In the second year, the yield was 500 pounds per acre. Lyons says most growers do not harvest almonds in second leaf.
He declined to disclose what his 2016 yield was but says it was enough to keep the trees in the ground. Lyons will say yield exceeded normal expectations in the third year of a conventional planting, 1,000 to 1,400 pounds depending on the variety.
Lyons’ harvest on the plot involves a single pass through the field. This is likely to please the Almond Board of California which supports keeping dust down at harvest.
A conventional harvest involves three passes – one with a shaker which drops nuts to the orchard floor, another with a sweeper that puts them in windrows, and a third that picks up the nuts.
In the mapes plot, a modified olive harvester drives along one side of a tree row, dropping almonds into a gondola pulled along the other side of the row. The nuts do not reach the orchard floor.
Lyons, son of former California Food and Agriculture Secretary Bill Lyons Jr., became enamored with the idea of trying out shd after traveling to spain where he saw shd plantings.
Travelling with him was Cliff Little, a friend of Lyons and the chief executive officer of Agromillora, a nursery in Gridley, Calif. which produces high-density olives worldwide and is producing hybrid rootstock for other species including peaches, nectarines, and plums.
Agromillora is headquartered in Barcelona,Sspain.
Upon seeing the spanish plantings, Lyons said, “This could work.”
It turns out the developer of the non-pollinated cultivar, Zaiger Genetics, is practically a neighbor of Lyons. Zaiger Family Genetics created the self-fertile variety Independence. It was grown for the test plot by Dave Wilson nursery of Hickman using Rootpac 20 rootstock.
The rootstock reduced the tree’s size and added to the benefits of high density.
Lyons was unable to plant conventional trees on the plot since it has a higher water table. He believes the dwarfing rootstock with a smaller root zone will work. He also thinks there could be less water usage and better efficiency with nutrients and fertilizers due to a smaller root zone.
The trees are topped and hedged mechanically.
For lyons, it’s not purely a matter of yield size. He believes he must take margins into account as well, seeking to keep his inputs low so he profits even if yields fall. He’s achieving this by cutting passes across the plot, mechanizing operations, using fewer bees for pollination, and putting in place other efficiencies tied to tree dwarfing.

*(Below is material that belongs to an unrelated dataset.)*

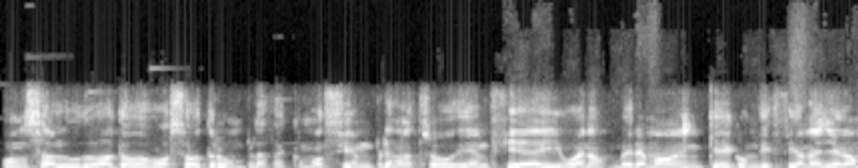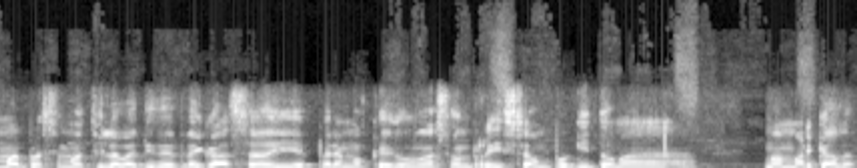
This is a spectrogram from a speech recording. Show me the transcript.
Un saludo a todos vosotros, un placer como siempre, a nuestra audiencia y bueno, veremos en qué condiciones llegamos al próximo estilo Betis desde casa y esperemos que con una sonrisa un poquito más, más marcada,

He’s using just one variety to reduce the need for multiple harvests.
SHD has several potential benefits and drawbacks. The potential advantages include:
Increased airflow; and
Reduced dust during harvest
The option of harvesting without soil contact reduces the risk of contamination by soil-bound pathogens.
Possible disadvantages include harvester damage to the trees, but lyons says the tree trunk is not shaken as is customary with a conventional harvest.
Lyons said, “The trunk is the life source of the tree and we’re not touching it.”
Lyons says the harvester requires further modification. Robert liptrap, research and development manager for agromillora, said modifying mechanical harvesters is a key issue.
Both face a Catch 22 since it’s difficult to get an equipment manufacturer to make machines until there is acreage in the ground. But growers are reluctant to plant acreage unless they have needed harvesting equipment.
Steve Huffman, sales representative with Agromillora, says there are five trials in california which were harvested this year.
“We have an 80-acre trial that was planted this past winter and a 155-acre trial that will be planted next month,” huffman said. “We have about a dozen trials in all up and down the state.”
In Europe, more than 5,000 acres of high density almonds have been planted. Little said this number is expected to double over the next few years.
Little cautions that growers who are weighing whether to plant shd trials need to be aware “we don’t have 15 years of data here in California. We simply don’t have long-term data on the rootstock-variety complement.”
Lyons adds, “This may work for some people, but not for everybody.”
(Like if you don't have a high water table? --blj)